Depth psychotherapy

Depth psychotherapy is based on the understanding that people are affected by feelings, beliefs, and patterns that are unconscious, as well as those that you know about.  When someone feels stuck, or "keeps making the same mistakes" or just can't get out of the mood or attitude they're in, it is often a sign that some aspect of who they are has been left out of consideration, or has become unconscious.

This means that it is really important to be able to find the traces of those aspects of yourself that are less known to you, that are unconscious, and so begin to more easily identify them.  Once you can do this, you can begin to dialogue (as it were) between these various aspects of yourself,  whether conscious or unconscious.

This ability to dialogue develops as you learn to recognize the language your unconscious uses to speak with you, whether it is through dreams and images, body/somatic experience, thoughts, feelings or actions.  It develops as you become able to identify and sit with more aspects of yourself without judgment.  This is part of how psychotherapy works.

Answers hidden in problems
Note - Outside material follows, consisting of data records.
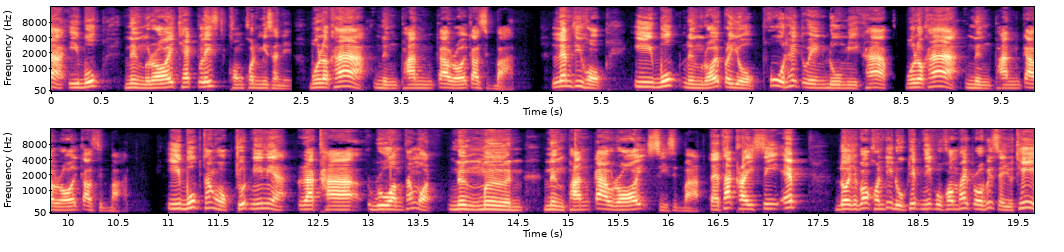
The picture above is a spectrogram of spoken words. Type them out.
5 อีบุ๊ก100 เช็คลิสต์ของคนมีเสน่ห์มูลค่า 1,990 บาท เล่มที่ 6 อีบุ๊ก100 ประโยคพูดให้ตัวเองดูมีค่า มูลค่า 1,990 บาท อีบุ๊กทั้ง 6 ชุดนี้เนี่ยราคารวมทั้งหมด 11,940 บาท แต่ถ้าใคร CF โดยเฉพาะคนที่ดูคลิปนี้ครูคอมให้โปรพิเศษอยู่ที่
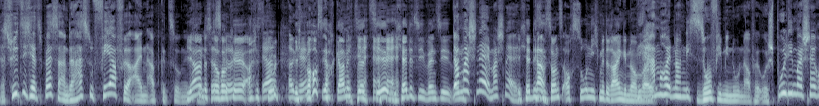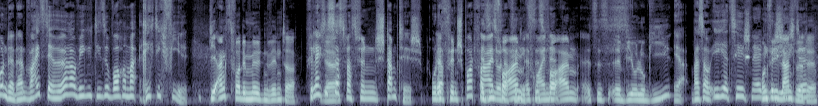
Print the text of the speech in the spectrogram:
Das fühlt sich jetzt besser an. Da hast du fair für einen abgezogen. Ja, das ist doch gut. okay, alles Ja? gut. Okay. Ich brauche sie auch gar nicht zu erzählen. Ich hätte sie, wenn sie. Doch, wenn, mal schnell, mal schnell. ich hätte Komm. sie sonst auch so nicht mit reingenommen, Wir haben heute noch nicht so viele Minuten auf der Uhr. Spul die mal schnell runter, dann weiß der Hörer wirklich diese Woche mal richtig viel. die Angst vor dem milden Winter. Vielleicht ist Ja. das was für einen Stammtisch oder Es- für einen Sportverein es ist oder vor allem, die es ist vor allem, es ist äh, Biologie. ja, pass auf, ich erzähle schnell Und die für die Geschichte. Landwirte.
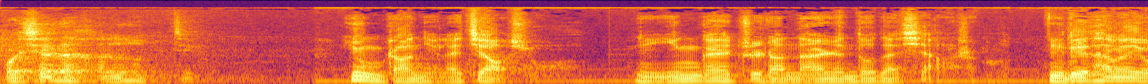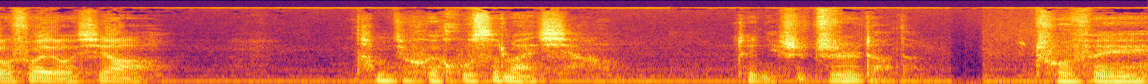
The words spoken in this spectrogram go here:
我现在很冷静，用不着你来教训我。你应该知道男人都在想什么，你对他们有说有笑，他们就会胡思乱想，这你是知道的，除非。”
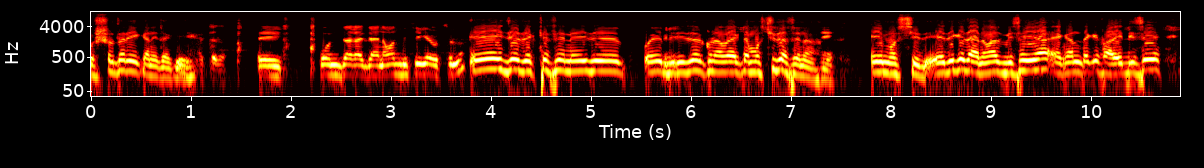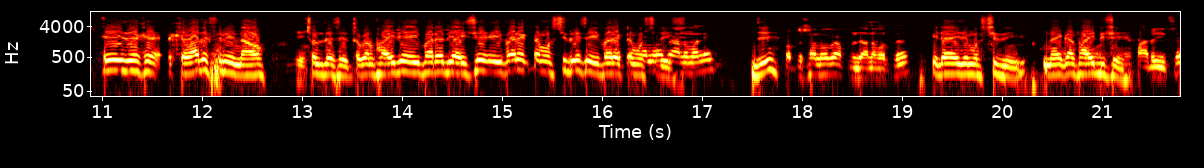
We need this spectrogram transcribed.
বছর ধরে এখানে থাকি। আচ্ছা এই কোন জায়গায় জাইনামাজ বিছিয়ে গিয়ে উঠছিল? এই যে দেখতেছেন এই যে ওই ব্রিজের কোন আবার একটা মসজিদ আছে না। এই মসজিদ। এদিকে জায়নামাজ বিছাইয়া এখান থেকে ফাড়ি দিছে এই যে খে- খেওয়া দেখছেন নাও চলতেছে। তখন ফাড়ি দিয়ে এই পারে দিয়ে আইছে এই পারে একটা মসজিদ হয়েছে এই পারে একটা মসজিদ হয়েছে আনুমানিক? জি? কত সাল হবে আপনার জানা মতে? এটা এই যে মসজিদ না এখানে দিছে। পার হয়েছে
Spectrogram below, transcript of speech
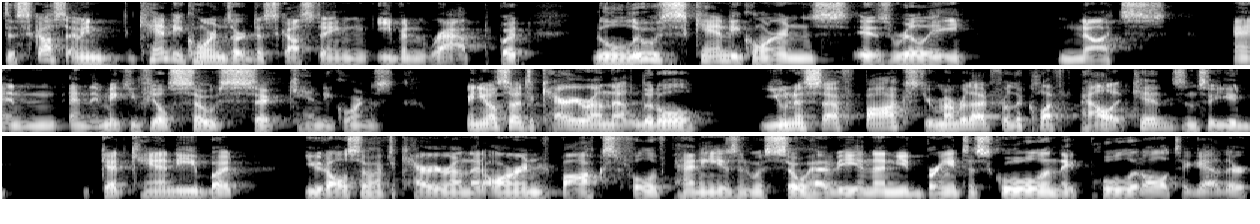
disgusting. I mean, candy corns are disgusting, even wrapped, but loose candy corns is really nuts, and and they make you feel so sick. Candy corns, and you also had to carry around that little UNICEF box. Do you remember that for the cleft palate kids? And so you'd get candy, but you'd also have to carry around that orange box full of pennies, and it was so heavy. And then you'd bring it to school, and they'd pull it all together.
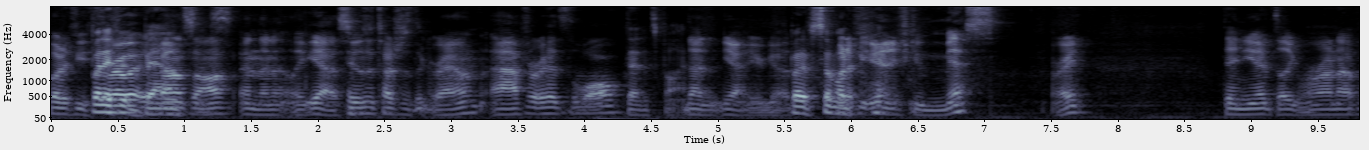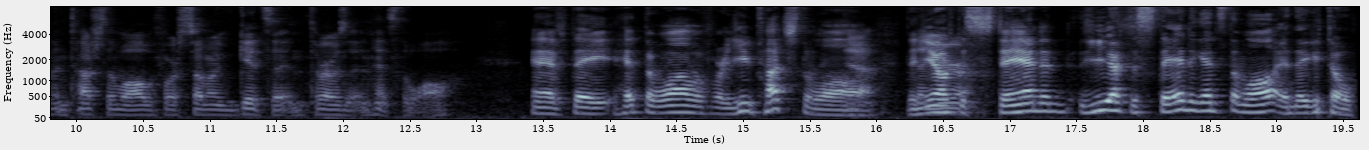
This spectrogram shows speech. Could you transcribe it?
But if you But if throw it it, it bounces bounces- off, and then it like yeah, as soon as it touches the ground after it hits the wall, Then it's fine. then yeah, you're good. But if someone but if you and if you miss, right, then you have to like run up and touch the wall before someone gets it and throws it and hits the wall. And if they hit the wall before you touch the wall, Yeah. then, Then you have to stand and you have to stand against the wall, and they get to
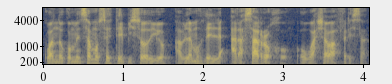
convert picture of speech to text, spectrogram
Cuando comenzamos este episodio hablamos del arazá rojo o guayaba fresa.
Very often, what we judge or ignore in ourselves (or what others have judged and ignored) holds the key to a solution we're looking for, to a way forwards when we feel stuck.  This key may be about feelings, behaviors, thoughts, body experiences, or matters of the soul.  What is judged or ignored can become protectively unconscious until we can find a way to look at it with curiosity and acceptance rather than criticism.  
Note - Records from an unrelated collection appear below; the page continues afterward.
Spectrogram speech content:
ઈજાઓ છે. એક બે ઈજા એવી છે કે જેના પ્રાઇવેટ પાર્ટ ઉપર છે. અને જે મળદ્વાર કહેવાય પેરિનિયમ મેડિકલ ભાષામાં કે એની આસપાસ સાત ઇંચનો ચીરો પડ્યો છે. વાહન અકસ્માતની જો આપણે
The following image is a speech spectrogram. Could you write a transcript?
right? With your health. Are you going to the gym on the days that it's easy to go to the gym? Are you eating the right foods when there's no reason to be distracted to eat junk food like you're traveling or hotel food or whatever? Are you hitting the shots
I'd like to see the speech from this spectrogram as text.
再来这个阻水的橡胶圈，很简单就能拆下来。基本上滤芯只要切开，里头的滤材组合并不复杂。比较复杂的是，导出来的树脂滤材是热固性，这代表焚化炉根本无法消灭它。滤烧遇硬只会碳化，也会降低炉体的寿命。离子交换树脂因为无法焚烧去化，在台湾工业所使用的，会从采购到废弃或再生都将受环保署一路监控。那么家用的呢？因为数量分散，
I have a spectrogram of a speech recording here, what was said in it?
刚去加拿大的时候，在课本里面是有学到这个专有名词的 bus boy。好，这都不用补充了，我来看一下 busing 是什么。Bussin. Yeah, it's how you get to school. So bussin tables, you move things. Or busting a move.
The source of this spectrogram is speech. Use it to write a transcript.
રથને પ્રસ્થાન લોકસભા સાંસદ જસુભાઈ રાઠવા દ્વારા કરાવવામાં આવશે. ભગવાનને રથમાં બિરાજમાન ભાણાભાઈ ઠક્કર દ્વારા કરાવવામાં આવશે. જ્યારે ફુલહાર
One of the reasons that psychotherapy can help where introspection, self-analysis, and telling-yourself-to-change cannot, is that those approaches generally involve more conscious attitudes; quite often your inner critic unwittingly keeps your best wisdom out of your reach.  You cannot find and address what is unconscious in yourself without the accepting and witnessing presence of another person.  Over time, in the context of a warm, reflective, non-judgmental therapy relationship, you can develop your ability to notice yourself with curiosity, and to constructively dialogue with different aspects of your personality, thoughts, feelings, body, and soul, rather than ignoring, minimizing, criticizing or silencing yourself.

Relational depth psychotherapy
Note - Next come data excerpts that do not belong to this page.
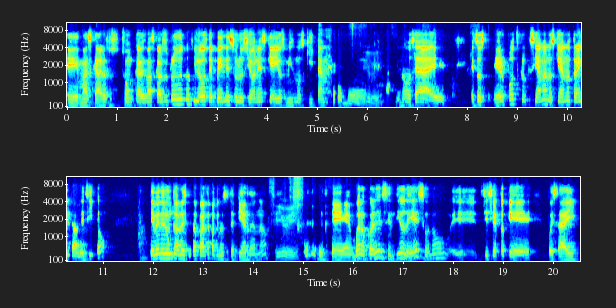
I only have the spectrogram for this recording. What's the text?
eh, más caros, son cada vez más caros sus productos y luego te venden soluciones que ellos mismos quitan como, ¿no? O sea, eh, esos AirPods creo que se llaman, los que ya no traen cablecito, te venden un cablecito aparte para que no se te pierdan, ¿no? Sí, güey. Este, bueno, ¿cuál es el sentido de eso, no? Eh, sí es cierto que pues hay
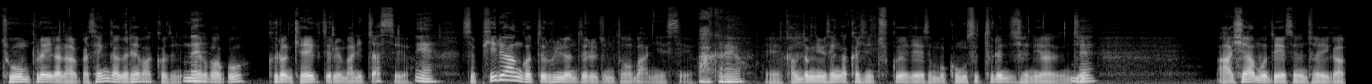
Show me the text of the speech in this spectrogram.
좋은 플레이가 나올까 생각을 해봤거든요. 네. 해보고 그런 계획들을 많이 짰어요. 예. 그래서 필요한 것들 훈련들을 좀 더 많이 했어요. 아, 그래요? 예, 감독님이 생각하시는 축구에 대해서 뭐 공수 transition이라든지 네. 아시아 무대에서는 저희가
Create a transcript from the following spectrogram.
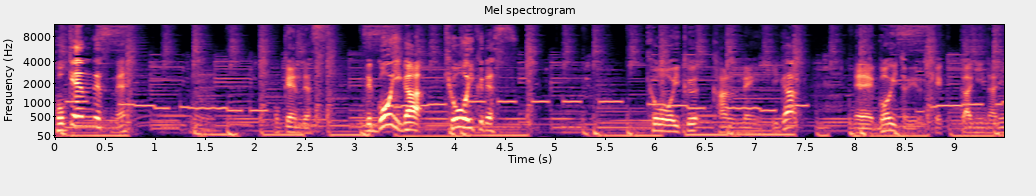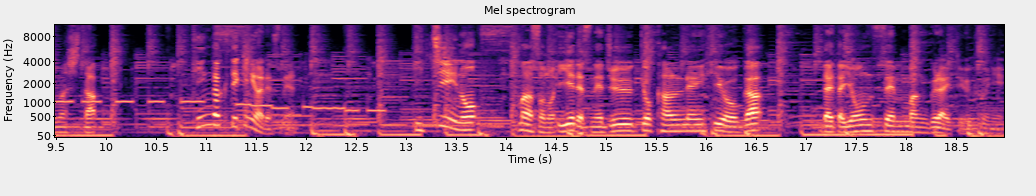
保険ですね。うん。保険です。で、5位が教育です。教育関連費が、えー、5位という結果になりました。金額的にはですね、1位の、まあその家ですね、住居関連費用がだいたい4000万ぐらいというふうに、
Relational depth psychotherapy is based on both everyday experience and scientific evidence: Who we are and how we are forms, develops and changes through our experiences in relationships throughout our lives.  People aren't "just born this way" they develop various ways of being and relating to themselves and to their lives based on their experiences in relationships.  Accordingly, part of how we learn and develop new ways of being, and heal from stuck patterns, is in the context of a reflective, accepting relationship.  

We all tend to relate to others based on what we've learned in the past.  For this reason there may be times when you have feelings, beliefs, and reactions with others that feel just like what happened in a past relationship.  It is not always comfortable for people to talk about such times, but it can make all the difference to do so.  In relational therapy, you can review and discuss what happens to gain more perspective.  If something in the therapy itself is uncomfortable, your therapist can look at her own part in what's going on, and can talk about it with you if that’s helpful. That way you aren’t left alone to sort out what is happening in the relationship.

For some patients, psychotherapy may be the first place that they are able to deeply review and discuss with another person how that person is affecting them. Therapy may also be the first place that they feel taken seriously in such conversations; it can be both liberating and healing.    

My role

Although I have over 25 years of experience and training, as a relational psychotherapist I do not believe that I know you and what you need better than you do.  Rather, I want to help you know yourself more and more deeply, so that you can feel more confident addressing whatever problems and circumstances you have.  

My role is one of an engaged witness, drawing on everything you're letting me know, and using my experience and understanding to help you to find your own way.  I do this by attending carefully to all you’re expressing verbally and non-verbally (the language of your body) and to your silence.  At times I may ask questions to clarify (perhaps for both of us) a sense of what you’re about; at times I may reflect my sense of what you’re letting me know, so we can both tell if I’m on the same page as you or not.  At times I may stay quiet while I listen deeply with all my senses, as you find your own voice to express yourself.  

Some people are uncomfortable with silence or being the focus of attention, especially in the beginning of therapy.  I am always ready to talk with you or to provide more structure to help you find your way in to what you want to bring up.

I’m very comfortable answering questions about how I work and why; I especially want to hear from you if something's not working, or if you want something to change in the therapy.  Psychotherapy works best when such things can be talked about.